25. Shane Pinto (Reader Rank: 23, Last Year: N/A)
In any other year that I can remember, a player of Pinto’s pedigree would’ve been ranked higher than where we have him. But as you’ll see, dear reader, this isn’t your average year. Silver Seven’s Top 25 Under 25 is an annual ranking of Sens players under the age of 25, and has been one of our regular features that readers look forward to the most. You can see past rankings here [2015, 2016, 2017, 2018], and I referenced 2014’s list on Friday as we reflected on Ottawa’s pool of young players from five years ago.
As of right now, part of what Pinto is fighting is something completely out of his control. The players who were taken right after him, namely Los Angeles’ Arthur Kaliyev and Philadelphia’s Bobby Brink, were rated as first-round picks by most scouting units, while Pinto was pegged as a mid-second rounder. The Sens’ staff, though, rated him highly:
“In the last couple years, we’ve put a premium on character kids and I think we’ve got one here. Going to North Dakota next year, where I feel like he’ll develop with our other draft picks and be a skilled player with us some day. We had him rated pretty highly. You can’t go wrong with a good sized, skilled centre iceman.”
Scouting reports are all over the place on Pinto — something that happens when you don’t start playing competitive hockey until you’re 15 — but his strengths appear to be his pro frame (6-foot-2, 192 pounds), willingness to learn, and engagement at all ends of the rink. In Pinto’s own words: “I think my biggest on ice strength is I think the game pretty well. I think I can anticipate certain things and have pretty good hockey IQ.”

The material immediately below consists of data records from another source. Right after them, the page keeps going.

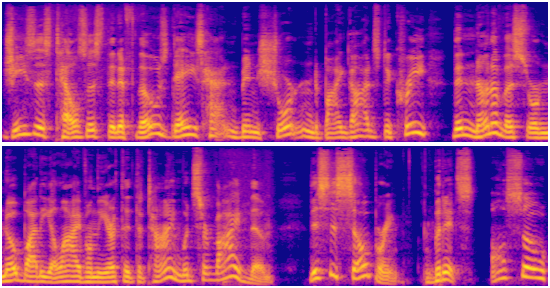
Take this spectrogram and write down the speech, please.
Jesus tells us that if those days hadn't been shortened by God's decree, then none of us or nobody alive on the earth at the time would survive them. This is sobering, but it's also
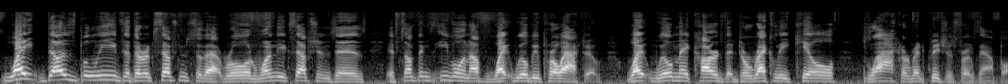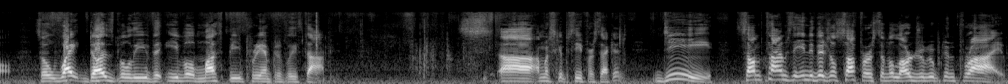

He can still score, as evidenced by his 1.05 points-per-game in the USHL last season, and is best described as a “developing” centre who’s still scratching the surface of his ceiling. This is a player who was drafted in the 21st round in the 2017 USHL Entry Draft, so he’s come a long way in a short period of time. Even if we just look at the last year, Pinto started as a late-round selection with the NHL’s Central Scouting Service, but ended as their 28th ranked North American skater. His consistency between Lincoln and Tri-City last season is a good sign, especially since he moved from a weak team (he led the rebuilding Stars in scoring at the time of his trade) to one of the league’s stronger groups. Pinto was named to the USHL’s All-Rookie Team for his regular season performance, and featured internationally for the Gold Medal winning U.S. squad at the World Junior A Championships. He scored two points in six games at the tournament.
In our first look at Pinto at Sens’ development camp, he seemed to mesh well with the team and played a role on the winning squad in the 3-on-3 tournament alongside Jonathan Tychonick, Lassi Thomson, Drake Batherson, and Rudolfs Balcers.
Pinto was recruited by top programs in Michigan State, Penn State, Providence, and UMass, but chose North Dakota in part because the pro environment will help him round out his overall game. It’s clear that he needs to work on his skating to continue to develop into a legitimate NHL prospect, and he’s expected to get plenty of ice as the Fighting Hawks’ top freshman this year. He’ll be competing with sophomores Jasper Weatherby (SJS) and Mark Senden down the middle, along with fellow rookie Harrison Blaisdell (WPG) for playing time. With a net-front spot on the powerplay with his name on it, potentially on a unit with Tychonick and Bernard-Docker, we’ll be watching Pinto closely this season to see if he can take steps towards silencing the (many) doubters.